Though she hardly thinks that any of the 500 words will enter modern use, Arbuthnot hopes that people will use the dictionary to gain a fuller understanding of medieval Ireland. She was loath to mention that the revision updated the entry on leprechauns: When media outlets latch on to this popularly Irish detail, Arbuthnot feels it diminishes the dictionary’s work. “There are things that make us Irish aside from what the outside world sees as Ireland,” she says, referring to a phenomenon she calls “leprechaun sensationalism.”

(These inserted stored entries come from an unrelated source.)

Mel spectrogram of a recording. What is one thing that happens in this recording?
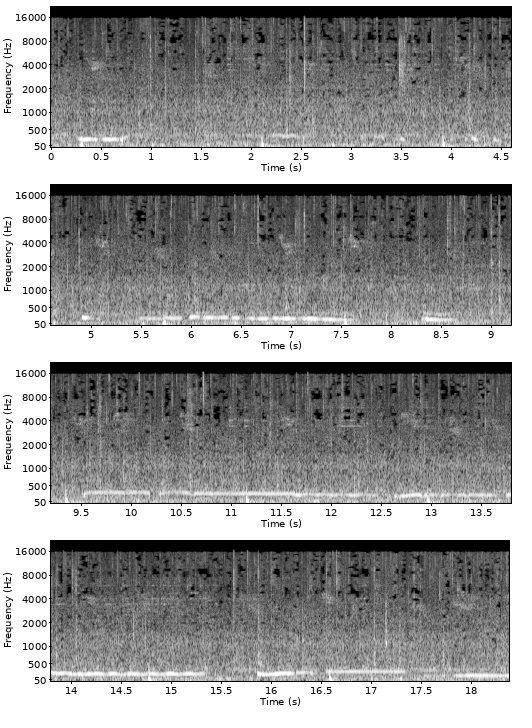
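A record player plays a mellow, slow tune.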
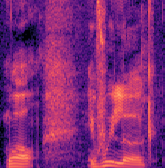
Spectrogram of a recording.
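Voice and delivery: breathless, struggling for air; out of breath. Real, not acted. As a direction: talk while short of breath. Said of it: "I'm very short of breath".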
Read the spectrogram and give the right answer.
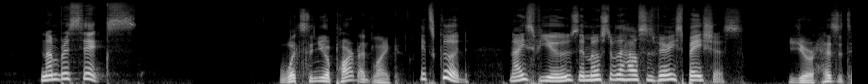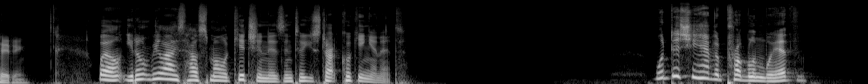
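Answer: The small kitchen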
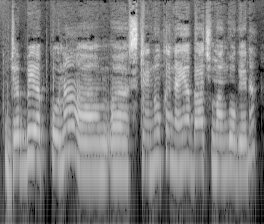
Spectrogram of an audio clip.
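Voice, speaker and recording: A woman's voice: a little high, measured pace, darkish tone. Indian woman teaching vocabulary in a live class. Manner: explains each word with jokes and Hindi memory tricks.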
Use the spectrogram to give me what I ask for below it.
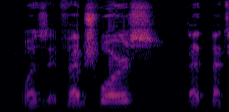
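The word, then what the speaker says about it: Weiß Schwarz: Maybe it's was it Webschwars? That's how it's pronounced.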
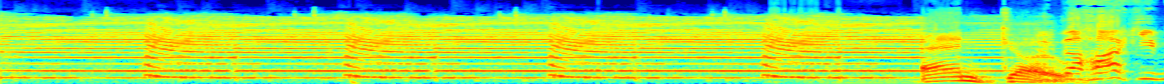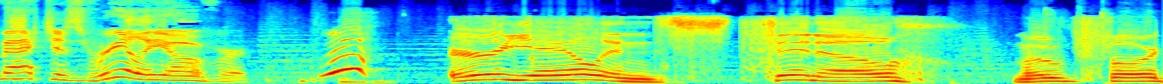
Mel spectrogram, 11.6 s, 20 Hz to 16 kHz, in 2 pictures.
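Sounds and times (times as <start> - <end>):
loud sustained air horn blaring: 0.0 - 5.7
speech: 4.7 - 11.6.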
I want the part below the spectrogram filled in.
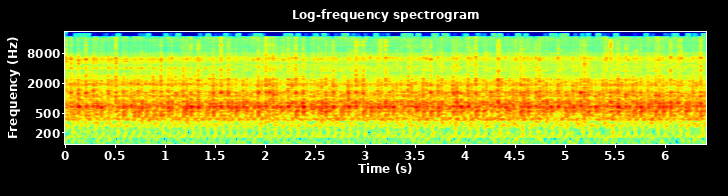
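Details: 2011 Volvo V70 1.6D diesel idling with a sharp, rapid knocking clatter; the 2nd injector from the right was flooded with engine oil, and replacing its copper sealing washer stopped the knock.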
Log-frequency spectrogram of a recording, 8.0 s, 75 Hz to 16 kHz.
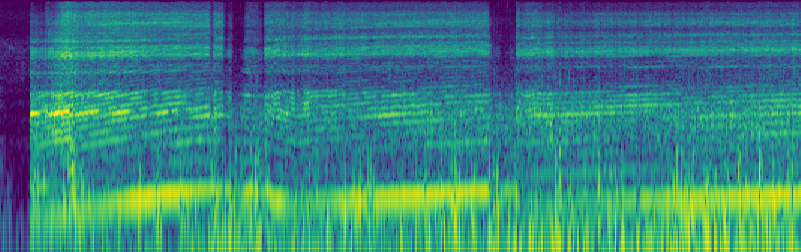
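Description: Honda Civic Type R FN2's 2.0-litre four-cylinder i-VTEC engine accelerating hard, its pitch climbing steadily. The pitch drops at two upshifts, about two and a half and five seconds in, and climbs again after each. It starts suddenly just after the start.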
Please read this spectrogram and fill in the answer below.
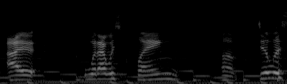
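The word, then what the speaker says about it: Dylas: Because I thought it was like the name Silus.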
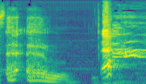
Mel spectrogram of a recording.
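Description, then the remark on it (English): A deep, rumbling throat clearing in two drawn-out pulses, followed by a sharp, breathy burst like a short cough, loud with no talking. “you don't have to clear your throat that way, you know.”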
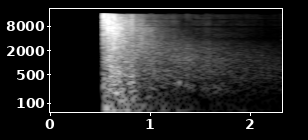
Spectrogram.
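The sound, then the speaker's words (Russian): A single rifle shot in a taiga forest of pine and spruce: a sudden loud blast after a moment of silence, followed by a long, slowly fading rumble of echo. “Выстрел разорвал тишину тайги оглушительным громом. Эхо покатилось между могучими стволами сосен и елей, отражаясь от коры”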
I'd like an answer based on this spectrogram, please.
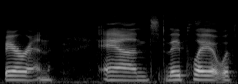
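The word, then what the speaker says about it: bodhrán: It doesn't look like it's pronounced like that, but I think it's pronounced Baron.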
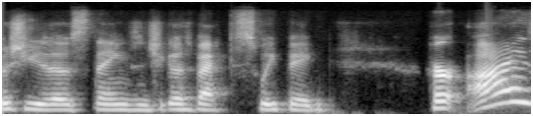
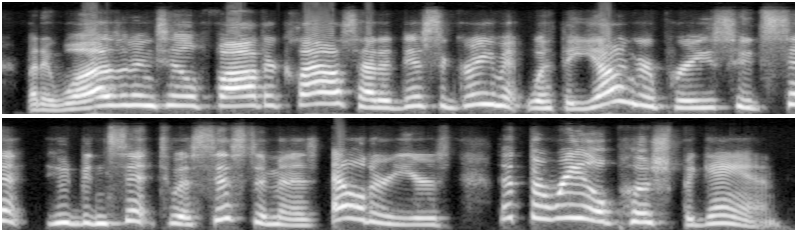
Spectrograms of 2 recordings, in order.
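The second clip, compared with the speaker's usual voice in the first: higher, lively, rehearsed guide patter; tour guide spiel; 6 semitones higher than usual. Acted. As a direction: recite a folksy town history to visitors. Game master voices guide's rehearsed spiel.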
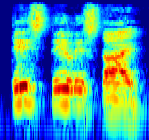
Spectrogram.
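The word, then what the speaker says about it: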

It takes a particular kind of person to revise a bygone dictionary. The job’s main requirement is a sprawling, extensive knowledge of a vocabulary that’s fallen out of use. “It’s quite a demanding job,” Arbuthnot says. When she first started out around 10 years ago, she would look up every third word she found. “It’s definitely gotten easier as the years have gone on, but you could still spend a lifetime and be misled.” Her only full-time coworker works in Cambridge, England, so she spends much of her day alone, trawling through scans of yellowed vellum on a solitary screen. Sometimes, they’ll discover examples of the same new word, which she says strengthens the trustworthiness of their dictionary.
Arbuthnot has no intention of stopping her linguistic detective work. She hopes to release another 5,000 corrections in the next five years. Despite the stops and starts, there’s nothing like the thrill of discovery. “For a day or two, you know you’re the only person living that knows this word exists,” she says. “Anyone who spends any time with Old Irish is trapped on this feeling.”